Once a farmer enrolls in ACRE he cannot opt out during the life of the five-year 2008 farm bill. The owner of the farm and all producers on the farm must agree to enroll in ACRE. Once enrolled, the farm shall be enrolled for that initial crop year and will remain in ACRE through the 2012 crop year.
The direct payment rates for the 2009 crops are 28 cents per bushel for corn, 52 cents for wheat, 44 cents for soybeans and 35 cents for grain sorghum; $2.35 per hundredweight for long grain and medium grain rice; 6.67 cents per pound for upland cotton; and $36 per ton for peanuts.
The maximum counter-cyclical payment rate is 40 cents per bushel for corn, 65 cents for wheat, 36 cents for soybeans and 27 cents for grain sorghum; $1.65 per hundredweight for rice; 12.58 cents per pound for upland cotton; and $104 per ton for peanuts.

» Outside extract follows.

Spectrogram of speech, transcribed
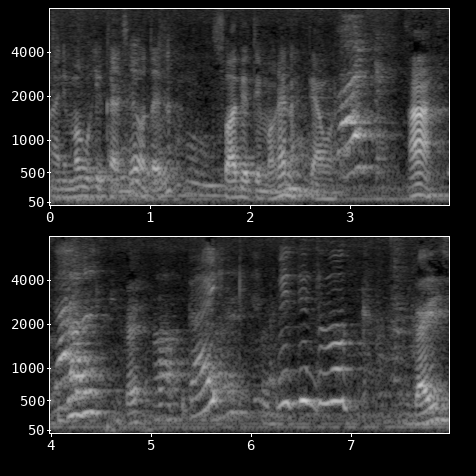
आणि मग हे काय होतायचं स्वाद येते मग आहे ना त्यामुळे. हा. काय? गाईज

USDA is urging producers to make use of its eDCP automated Web site to sign up, but producers can go to any USDA Service Center or their administratively assigned center to complete their 2009 DCP contracts.
“The electronic DCP (or eDCP) service saves producers time, reduces paperwork and speeds up contract processing at USDA Farm Service Agency offices,” the press release announcing the signup said. “It is available to all producers who are eligible to participate in the DCP program and can be accessed at http://www.fsa.usda.gov/dcp.”
To access the service, it said, producers must have an active USDA eAuthentication Level 2 account, which requires filling out an online registration form at http://www.eauth.egov.usda.gov followed by a visit to the local USDA Service Center for identity verification.